Dutch Cargo Ship Find Gives Clue to Roman Defense
October 27th, 2003
By Lucas van Grinsven
WOERDEN, Netherlands (Reuters) - Dutch archaeologists have discovered a Roman cargo ship equipped with oars, a unique find that explains how imperial Rome defended itself on its Northern frontiers, they said Tuesday.
The barge, dating from around 100 AD, was excavated in the Dutch town of Woerden which was once the location of the Roman military settlement Castellum Laurium on the banks of the Rhine.
The flat-bottomed boat was manned by at least 12 rowers. The oars would have allowed the Romans to navigate strong currents back to the German Eiffel region from where it had brought rocks to strengthen the forts along the frontier.
Until now, archaeologists and historians had thought the Romans could only sail downstream with their cargo vessels, which resemble today's bulky barges.
Exactly 100 Roman feet (about 100 feet) long, the ship would be dismantled and the wood used as building material together with its cargo, according to this theory.
"This is the first time we have evidence that these barges could sail back upstream," archaeologist Wouter Vos said.
The cargo vessels, some 30 of which have been discovered in northwest Europe, date back to an era when the Romans were improving their fortifications along the Northern borders of their empire.
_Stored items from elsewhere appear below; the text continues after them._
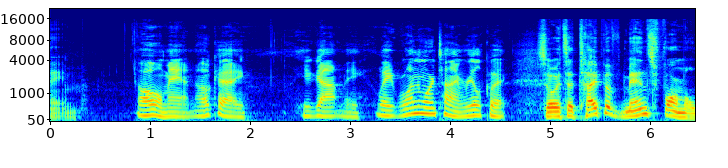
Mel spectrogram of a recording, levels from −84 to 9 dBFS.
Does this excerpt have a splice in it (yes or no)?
no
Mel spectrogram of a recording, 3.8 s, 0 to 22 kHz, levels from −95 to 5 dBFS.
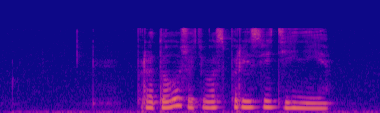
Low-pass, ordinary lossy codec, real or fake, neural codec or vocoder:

The marshy estuary of the Rhine contained no rocks to replace the limestone walls and towers, so these had to be imported from Germany by boat. Each of the 15 to 20 Roman forts along the Dutch Rhine were run by some 500 mercenary troops from elsewhere in the empire, overseen by a 5,000 strong Roman legion in Nijmegen.